Exactly as they appear, write the lines from the one containing "I'm looking for" to the final line of the entries, leaving pictures out.

■ **Stored entries**
------
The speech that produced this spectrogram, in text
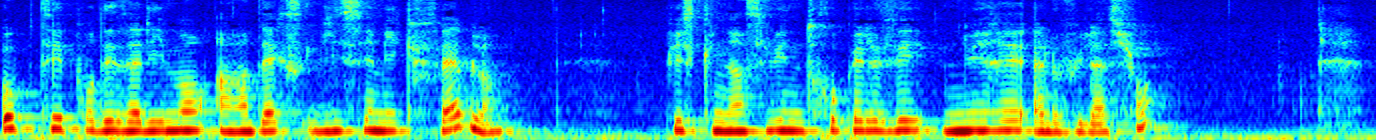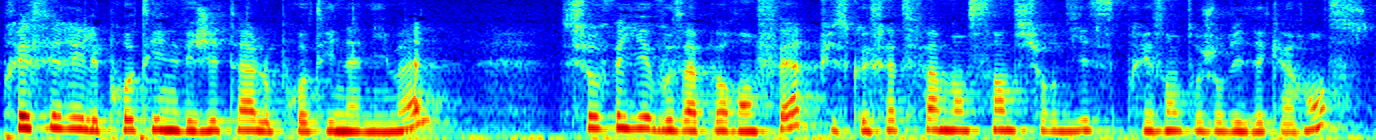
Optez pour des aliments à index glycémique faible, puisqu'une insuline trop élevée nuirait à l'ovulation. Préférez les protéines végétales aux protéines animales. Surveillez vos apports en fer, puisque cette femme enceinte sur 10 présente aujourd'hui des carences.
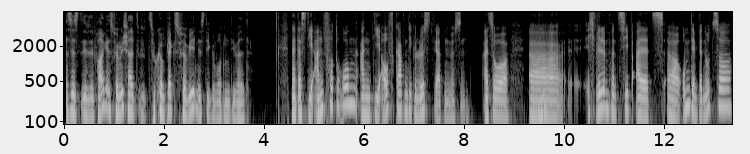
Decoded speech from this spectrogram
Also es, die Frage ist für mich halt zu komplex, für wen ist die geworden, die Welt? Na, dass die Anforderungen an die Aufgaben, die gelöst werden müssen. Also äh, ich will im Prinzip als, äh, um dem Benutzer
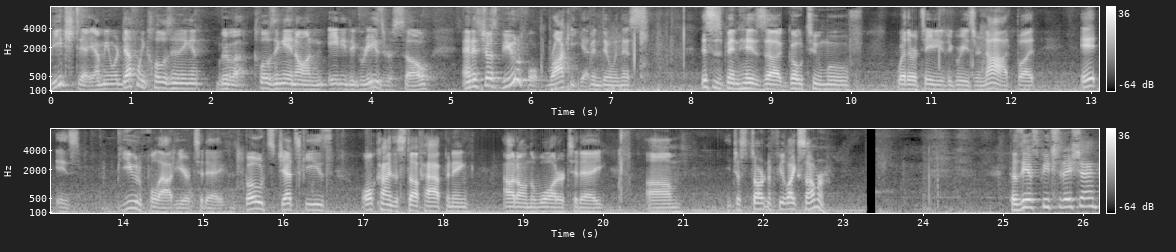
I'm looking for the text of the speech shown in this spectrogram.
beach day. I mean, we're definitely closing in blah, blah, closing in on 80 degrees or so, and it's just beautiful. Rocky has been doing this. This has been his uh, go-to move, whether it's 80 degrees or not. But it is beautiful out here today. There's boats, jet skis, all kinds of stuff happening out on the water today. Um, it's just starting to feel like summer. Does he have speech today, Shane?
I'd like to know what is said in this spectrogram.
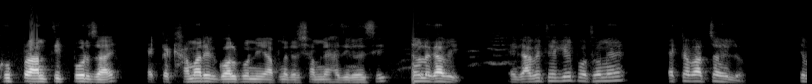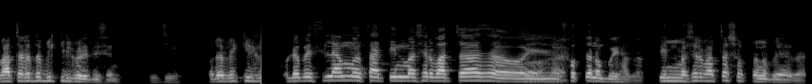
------
■ **SOLUTION**
I'm looking for the text of the speech shown in this spectrogram.
beach day. I mean, we're definitely closing in blah, blah, closing in on 80 degrees or so, and it's just beautiful. Rocky has been doing this. This has been his uh, go-to move, whether it's 80 degrees or not. But it is beautiful out here today. There's boats, jet skis, all kinds of stuff happening out on the water today. Um, it's just starting to feel like summer. Does he have speech today, Shane?
I'd like to know what is said in this spectrogram.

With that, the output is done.